How to Choose a Building Contractor
Planning a home construction? It can get very complicated, but as long as you begin right, there will be less issues along the way. Of course, what better way to begin a home construction project than to hire a good contractor. The question is how to know one.
License and Insurance
First and foremost, a good contractor will have a license and insurance. A license is proof of a contractor’s knowledge and credibility, and that he has the right industry experience and qualifications. A good contractor also has insurance to protect you against financial liabilities in case there are accidents on the job or if there are defects in the construction.
Specific Relevant Experience
There are lots of experienced contractors today, but you need someone with experience that is specifically relevant to the type of project you have in mind. For instance, if you’re the type of person who is meticulous about bathrooms, get someone who has a reputation for building excellent ones.
Certainly, you should also find someone who is open to your ideas and will gladly explain anything you may have trouble understanding. At the same time, they should give you professional recommendations with regard to affordability and functionality.
The contractor should be flexible enough to adjust to your reasonable preferences too. If, say, you only want the workers in your property from 8am to 4pm, there should be no issues with that.
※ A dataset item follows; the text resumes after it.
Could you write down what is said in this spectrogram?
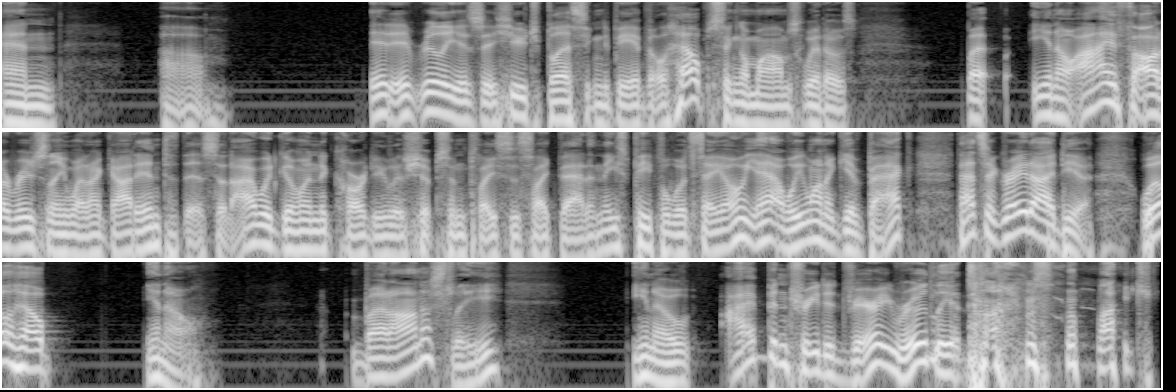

The idea is that you and the contractor are on the same page, or conflict can arise anytime.
Before hiring a contractor, ask for client references, talk to them, and pay their home a visit (with consent, of course). This is probably the best way of gauging the type of job that this professional is capable of. If you approach a contractor and he refuses to give references, that can only mean that he’s not confident about his work.
Detailed Written Contract
This document should cover all material and labor costs, including project start and end dates, and specifications. Having a contract is necessary for your own security. If, for example, your contractor promised on the contract that he would do something and he doesn’t do it, you can take him to court and do it.
Lastly, you need a contractor you can actually get along with. Building a home takes months, which means that’s how long you’ll be putting up with a contractor you don’t like. If you two can’t get along, that can even cause concerns for the project. Imagine disagreeing with your contractor on something and ending up yelling at each other. That can delay the progress of the project and even increase your labor costs. For your own project’s sake, choose someone who can be your friend.